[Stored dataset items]

....

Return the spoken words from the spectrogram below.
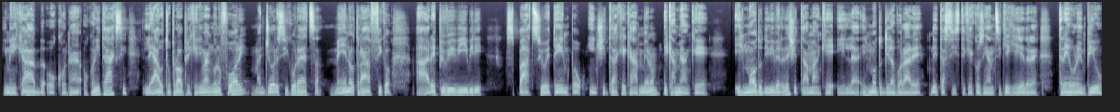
i minicab o con, o con i taxi, le auto proprie che rimangono fuori, maggiore sicurezza, meno traffico, aree più vivibili, spazio e tempo in città che cambiano. E cambia anche il modo di vivere le città, ma anche il, il, modo di lavorare dei tassisti, che così anziché chiedere 3 euro in più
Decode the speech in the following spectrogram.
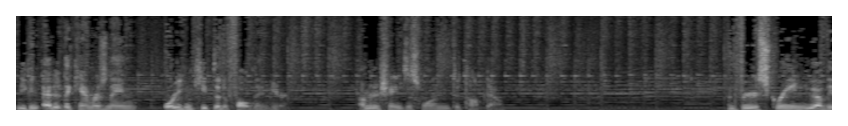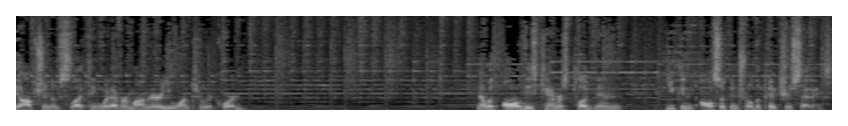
You can edit the camera's name, or you can keep the default name here. I'm going to change this one to top down. And for your screen, you have the option of selecting whatever monitor you want to record. Now with all these cameras plugged in, you can also control the picture settings.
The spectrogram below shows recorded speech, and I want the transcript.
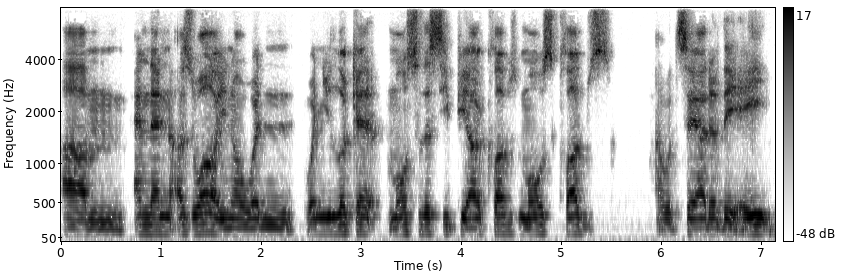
Um, and then as well, you know, when when you look at most of the CPL clubs, most clubs, I would say out of the eight,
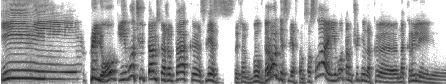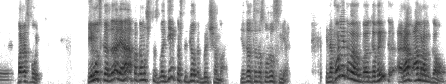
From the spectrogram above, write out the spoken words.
и прилег, и его чуть там, скажем так, слез, то есть он был в дороге, слез там сосла, и его там чуть не накрыли разбойники. Ему сказали, а, потому что злодей, потому что делал как Бейт Шамай, и ты заслужил смерть. И на фоне этого говорит Раб Амрам Гаон,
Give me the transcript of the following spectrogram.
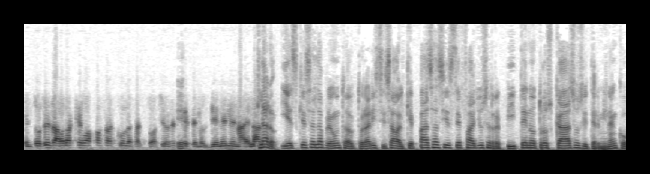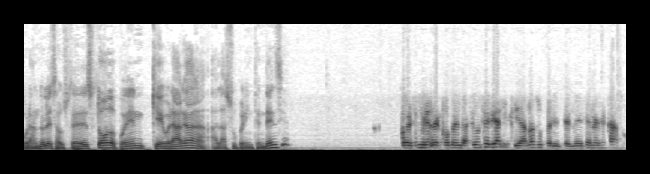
Entonces, ¿ahora qué va a pasar con las actuaciones que eh, se nos vienen en adelante? Claro, y es que esa es la pregunta, doctor Aristizábal. ¿Qué pasa si este fallo se repite en otros casos y terminan cobrándoles a ustedes todo? ¿Pueden quebrar a, a la superintendencia? Pues mi recomendación sería liquidar la superintendencia en ese caso.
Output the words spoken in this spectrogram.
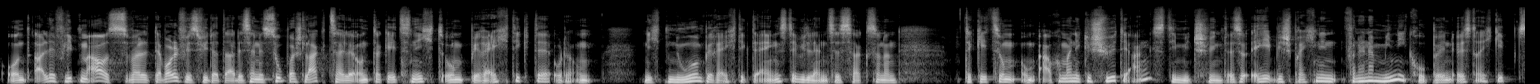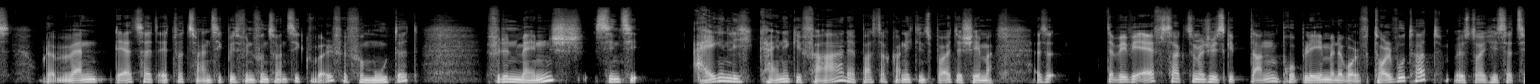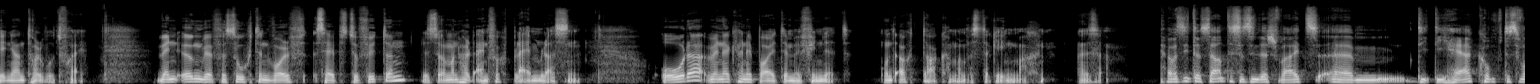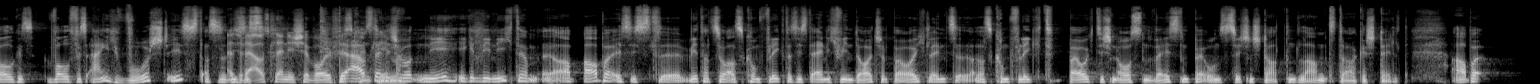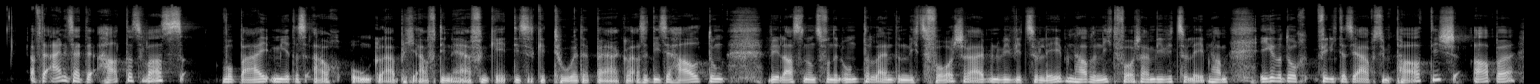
Und alle flippen aus, weil der Wolf ist wieder da. Das ist eine super Schlagzeile. Und da geht's nicht um berechtigte oder um nicht nur um berechtigte Ängste, wie Lenze sagt, sondern da geht's um, um auch um eine geschürte Angst, die mitschwingt. Also hey, wir sprechen in, von einer Minigruppe. In Österreich gibt's oder werden derzeit etwa 20 bis 25 Wölfe vermutet. Für den Mensch sind sie eigentlich keine Gefahr, der passt auch gar nicht ins Beuteschema. Also der WWF sagt zum Beispiel, es gibt dann ein Problem, wenn der Wolf Tollwut hat. Österreich ist seit zehn Jahren tollwutfrei. Wenn irgendwer versucht, den Wolf selbst zu füttern, das soll man halt einfach bleiben lassen. Oder wenn er keine Beute mehr findet. Und auch da kann man was dagegen machen. Also aber was interessant ist, dass in der Schweiz ähm, die, die Herkunft des Wolfes, Wolfes eigentlich wurscht ist. Also, also der ausländische Wolf der ist ausländische Wolf, nee, irgendwie nicht. Ähm, aber es ist, äh, wird halt so als Konflikt, das ist ähnlich wie in Deutschland bei euch, Lenz, als Konflikt bei euch zwischen Ost und West und bei uns zwischen Stadt und Land dargestellt. Aber auf der einen Seite hat das was, Wobei mir das auch unglaublich auf die Nerven geht, dieses Getue der Bergler. Also diese Haltung, wir lassen uns von den Unterländern nichts vorschreiben, wie wir zu leben haben, nicht vorschreiben, wie wir zu leben haben. Irgendwo durch finde ich das ja auch sympathisch, aber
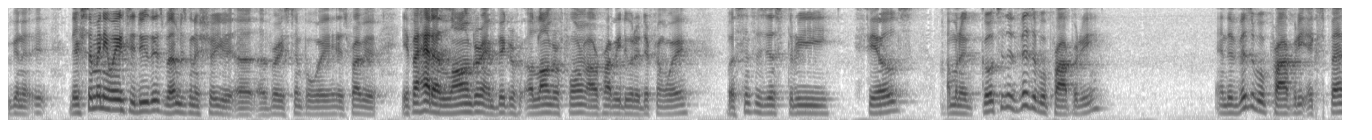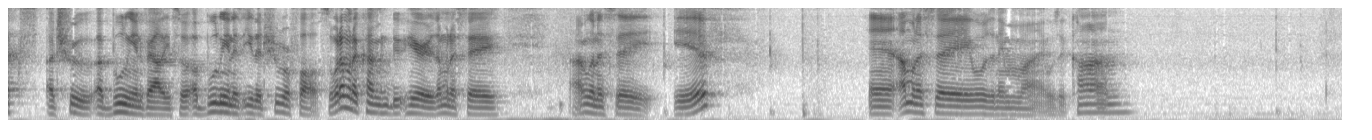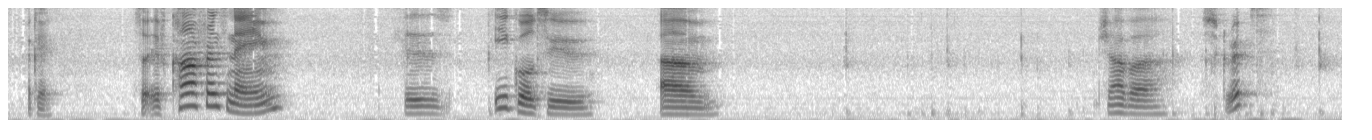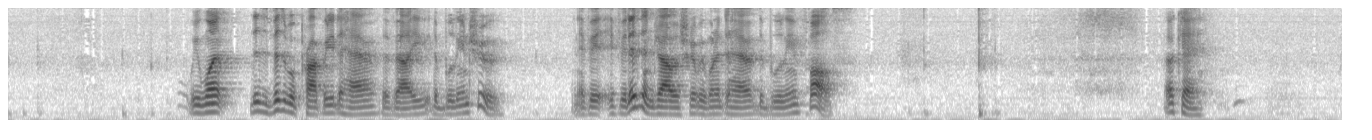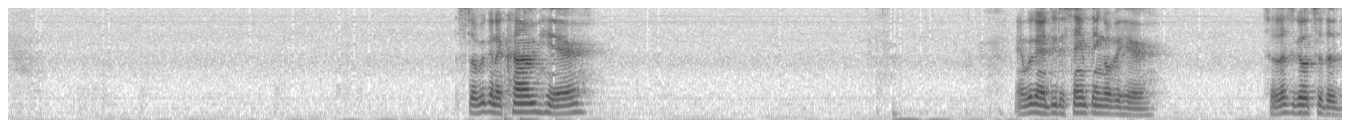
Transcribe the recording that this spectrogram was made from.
we're gonna, there's so many ways to do this, but I'm just gonna show you a, a very simple way. It's probably, if I had a longer and bigger, a longer form, I would probably do it a different way. But since it's just three fields, I'm gonna go to the visible property and the visible property expects a true, a Boolean value. So a Boolean is either true or false. So what I'm gonna come and do here is I'm gonna say, I'm gonna say if, and I'm gonna say, what was the name of my, was it con? Okay. So if conference name is equal to um, JavaScript. We want this visible property to have the value, the Boolean true. And if it, if it isn't JavaScript, we want it to have the Boolean false. Okay. So we're going to come here And we're going to do the same thing over here. So let's go to the,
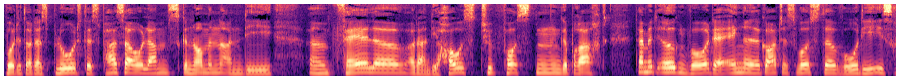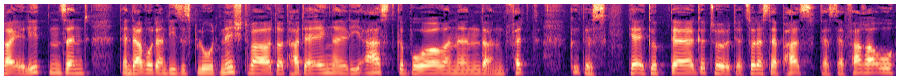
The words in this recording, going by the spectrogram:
Wurde dort das Blut des Passaulamms genommen, an die äh, Pfähle oder an die Hauspfosten gebracht damit irgendwo der Engel Gottes wusste, wo die Israeliten sind, denn da, wo dann dieses Blut nicht war, dort hat der Engel die Erstgeborenen dann der Ägypter getötet, so dass der Pass, dass der Pharao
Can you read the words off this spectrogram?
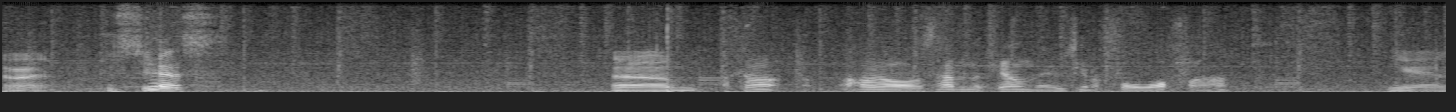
All right, let's do Yeah. this. Um, I can't. I was having the feeling that he was going to fall off that. yeah.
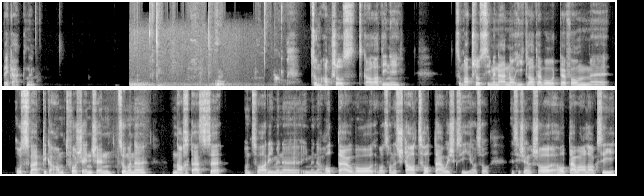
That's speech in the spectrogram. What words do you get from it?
begegnen. Zum Abschluss das Galadiner. Zum Abschluss sind wir dann noch eingeladen worden vom äh, Auswärtigen Amt von Shenzhen zu einem Nachtessen und zwar in einem, in einem Hotel, wo, wo so ein Staatshotel war. Also es war eigentlich schon eine Hotelanlage,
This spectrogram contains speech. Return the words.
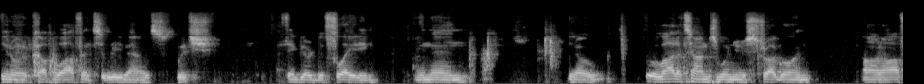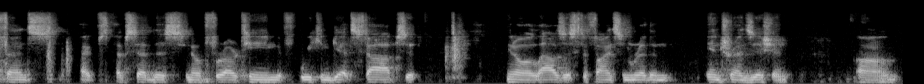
you know, a couple offensive rebounds, which I think are deflating. And then, you know, a lot of times when you're struggling on offense, I've, I've said this, you know, for our team, if we can get stops, it, you know, allows us to find some rhythm in transition. Um,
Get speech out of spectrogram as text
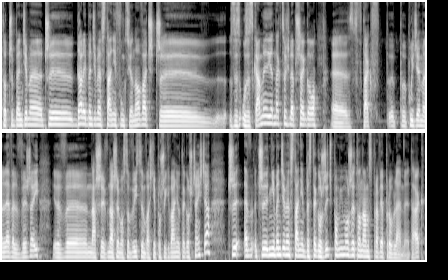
to czy będziemy, czy dalej będziemy w stanie funkcjonować, czy uzyskamy jednak coś lepszego, e, tak pójdziemy level wyżej w, naszy, w naszym osobistym właśnie poszukiwaniu tego szczęścia, czy, czy nie będziemy w stanie bez tego żyć, pomimo, że to nam sprawia problemy, tak?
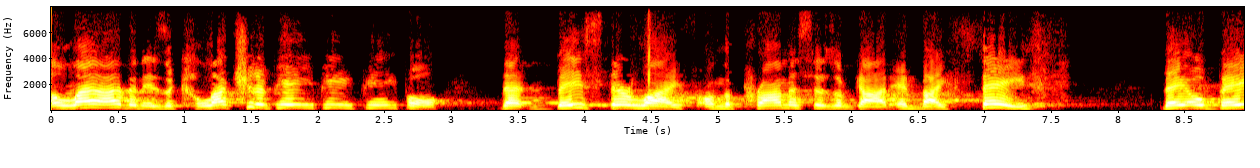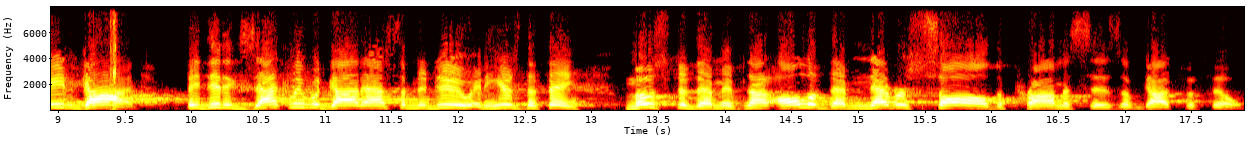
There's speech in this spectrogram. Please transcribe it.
11 is a collection of people that based their life on the promises of God, and by faith, they obeyed God. They did exactly what God asked them to do. And here's the thing most of them, if not all of them, never saw the promises of God fulfilled.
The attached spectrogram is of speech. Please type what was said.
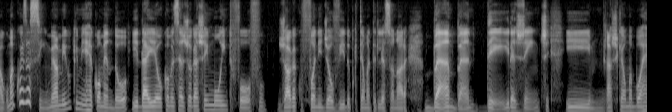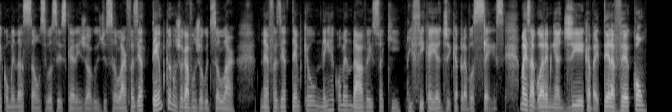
Alguma coisa assim. Meu amigo que me recomendou e daí eu comecei a jogar, achei muito fofo. Joga com fone de ouvido porque tem uma trilha sonora doideira, gente. E acho que é uma boa recomendação se vocês querem jogos de celular. Fazia tempo que eu não jogava um jogo de celular, né? Fazia tempo que eu nem recomendava isso aqui. E fica aí a dica para vocês. Mas agora minha dica vai ter a ver com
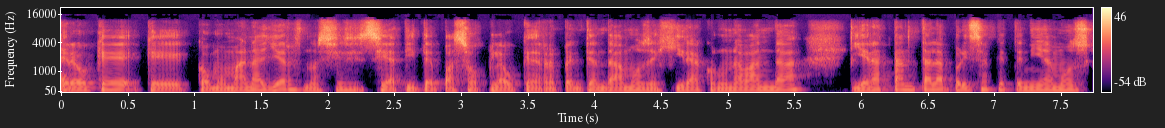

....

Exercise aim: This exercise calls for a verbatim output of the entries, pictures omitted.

Output below:
Return the spoken words from the spectrogram below.
i minicab o con, o con i taxi, le auto proprie che rimangono fuori, maggiore sicurezza, meno traffico, aree più vivibili, spazio e tempo in città che cambiano. E cambia anche il modo di vivere le città, ma anche il, il, modo di lavorare dei tassisti, che così anziché chiedere 3 euro in più
Decode the speech in the following spectrogram.
You can edit the camera's name, or you can keep the default name here. I'm going to change this one to top down. And for your screen, you have the option of selecting whatever monitor you want to record. Now with all these cameras plugged in, you can also control the picture settings.
The spectrogram below shows recorded speech, and I want the transcript.
Um, and then as well, you know, when when you look at most of the CPL clubs, most clubs, I would say out of the eight,
From the spectrogram above, write out the spoken words.
и прилег, и его чуть там, скажем так, слез, то есть он был в дороге, слез там сосла, и его там чуть не накрыли разбойники. Ему сказали, а, потому что злодей, потому что делал как Бейт Шамай, и ты заслужил смерть. И на фоне этого говорит Раб Амрам Гаон,
Give me the transcript of the following spectrogram.
Entonces, ¿ahora qué va a pasar con las actuaciones que eh, se nos vienen en adelante? Claro, y es que esa es la pregunta, doctor Aristizábal. ¿Qué pasa si este fallo se repite en otros casos y terminan cobrándoles a ustedes todo? ¿Pueden quebrar a, a la superintendencia? Pues mi recomendación sería liquidar la superintendencia en ese caso.
Output the words spoken in this spectrogram.
Und alle flippen aus, weil der Wolf ist wieder da. Das ist eine super Schlagzeile. Und da geht's nicht um berechtigte oder um nicht nur um berechtigte Ängste, wie Lenze sagt, sondern da geht's um, um auch um eine geschürte Angst, die mitschwingt. Also hey, wir sprechen in, von einer Minigruppe. In Österreich gibt's oder werden derzeit etwa 20 bis 25 Wölfe vermutet. Für den Mensch sind sie eigentlich keine Gefahr, der passt auch gar nicht ins Beuteschema. Also der WWF sagt zum Beispiel, es gibt dann ein Problem, wenn der Wolf Tollwut hat. Österreich ist seit zehn Jahren tollwutfrei. Wenn irgendwer versucht, den Wolf selbst zu füttern, das soll man halt einfach bleiben lassen. Oder wenn er keine Beute mehr findet. Und auch da kann man was dagegen machen. Also aber was interessant ist, dass in der Schweiz ähm, die, die Herkunft des Wolfes, Wolfes eigentlich wurscht ist. Also, also der ausländische Wolf der ist ausländische Wolf, nee, irgendwie nicht. Ähm, aber es ist, äh, wird halt so als Konflikt, das ist ähnlich wie in Deutschland bei euch, Lenz, als Konflikt bei euch zwischen Ost und West und bei uns zwischen Stadt und Land dargestellt. Aber auf der einen Seite hat das was, Wobei mir das auch unglaublich auf die Nerven geht, dieses Getue der Bergler. Also diese Haltung, wir lassen uns von den Unterländern nichts vorschreiben, wie wir zu leben haben, nicht vorschreiben, wie wir zu leben haben. Irgendwo durch finde ich das ja auch sympathisch, aber
Transcribe the recording that this spectrogram was made from.
we're gonna, there's so many ways to do this, but I'm just gonna show you a, a very simple way. It's probably, if I had a longer and bigger, a longer form, I would probably do it a different way. But since it's just three fields, I'm gonna go to the visible property and the visible property expects a true, a Boolean value. So a Boolean is either true or false. So what I'm gonna come and do here is I'm gonna say, I'm gonna say if, and I'm gonna say, what was the name of my, was it con? Okay. So if conference name is equal to um, JavaScript. We want this visible property to have the value, the Boolean true. And if it, if it isn't JavaScript, we want it to have the Boolean false. Okay. So we're going to come here And we're going to do the same thing over here. So let's go to the,
The words in this recording, going by the spectrogram:
Wurde dort das Blut des Passaulamms genommen, an die äh, Pfähle oder an die Hauspfosten gebracht damit irgendwo der Engel Gottes wusste, wo die Israeliten sind, denn da, wo dann dieses Blut nicht war, dort hat der Engel die Erstgeborenen dann der Ägypter getötet, so dass der Pass, dass der Pharao
Can you read the words off this spectrogram?
All right, let's do Yeah. this. Um, I can't. I was having the feeling that he was going to fall off that. yeah.
That's speech in the spectrogram. What words do you get from it?
begegnen. Zum Abschluss das Galadiner. Zum Abschluss sind wir dann noch eingeladen worden vom äh, Auswärtigen Amt von Shenzhen zu einem Nachtessen und zwar in einem, in einem Hotel, wo, wo so ein Staatshotel war. Also es war eigentlich schon eine Hotelanlage,
This spectrogram contains speech. Return the words.
you know, a couple offensive rebounds, which I think are deflating. And then, you know, a lot of times when you're struggling on offense, I've, I've said this, you know, for our team, if we can get stops, it, you know, allows us to find some rhythm in transition. Um,
Get speech out of spectrogram as text
to czy będziemy, czy dalej będziemy w stanie funkcjonować, czy uzyskamy jednak coś lepszego, e, tak pójdziemy level wyżej w, naszy, w naszym osobistym właśnie poszukiwaniu tego szczęścia, czy, czy nie będziemy w stanie bez tego żyć, pomimo, że to nam sprawia problemy, tak?
There's speech in this spectrogram. Please transcribe it.
11 is a collection of people that based their life on the promises of God, and by faith, they obeyed God. They did exactly what God asked them to do. And here's the thing most of them, if not all of them, never saw the promises of God fulfilled.
The attached spectrogram is of speech. Please type what was said.
Alguma coisa assim. Meu amigo que me recomendou e daí eu comecei a jogar, achei muito fofo. Joga com fone de ouvido porque tem uma trilha sonora doideira, gente. E acho que é uma boa recomendação se vocês querem jogos de celular. Fazia tempo que eu não jogava um jogo de celular, né? Fazia tempo que eu nem recomendava isso aqui. E fica aí a dica para vocês. Mas agora minha dica vai ter a ver com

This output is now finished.